One case awaiting a decision is Dobbs v. Jackson Women’s Health Organization, which deals with a Mississippi lawafter 15 weeks of pregnancy, posing a direct challenge to the viability standard set by Roe v. Wade. A leaked draft opinion dated February said the court was overturning Roe in its entirety, eliminating the court’s recognition of a constitutional right to abortion.
“On June 13, one of the2022 decision days, we plan to blockade the streets around the Supreme Court to rise up for the transformative change that our communities need,” the website for the group ShutDownDC, said. “Right now our political system is in crisis. Times of crisis can either be opportunities to break through the inertia and win transformational change or they can be opportunities for the establishment to further entrench the status quo.”

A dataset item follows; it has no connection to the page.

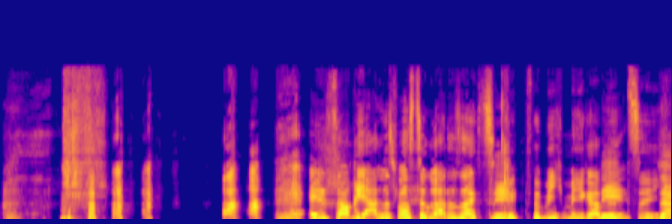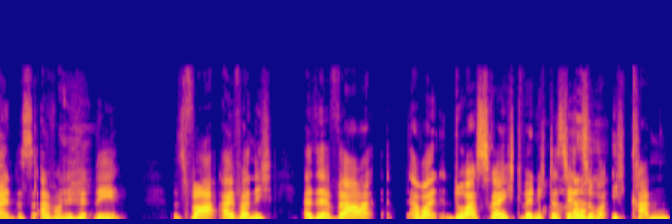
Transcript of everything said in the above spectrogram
Ey, sorry, alles, was du gerade sagst, Nee. klingt für mich mega Nee, witzig. nein, das ist einfach nicht. Nee, es war einfach nicht. Also er war, aber du hast recht, wenn ich das jetzt so, ich kann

The Supreme Court ended up issuing opinions in five cases Monday morning, but not Dobbs. The court is next scheduled to release opinions on Wednesday.
ShutDownDC previosuly held a “vigil” outsideon May 9 in response to the leaked draft, which Alito had authored.
The blockade continues a pattern of protest that has included demonstrations outside the justices’ homes. Federal law prohibits such actions if taken with the intent to influence a judge, but the Justice Department has yet to take action against these activities.
Last week, a California man was arrested and charged with attempted murder after he was allegedly outside Justice Brett Kavanaugh’s home armed with a gun and knife, plotting to.
“We have laws in this country, and we ought to be following them,” Rep. Nancy Mace, R-S.C., told Fox News Monday morning. “We ought to be keeping our community safe, our Supreme Court safe, everybody across this country.”
Mace’s home was vandalized by leftist protesters last year.
In May the Senate unanimously passed a bill to increase security for Supreme Court justices and their families, but so far it has stalled in the House.
Fox News’ Adam Sabes contributed to this report.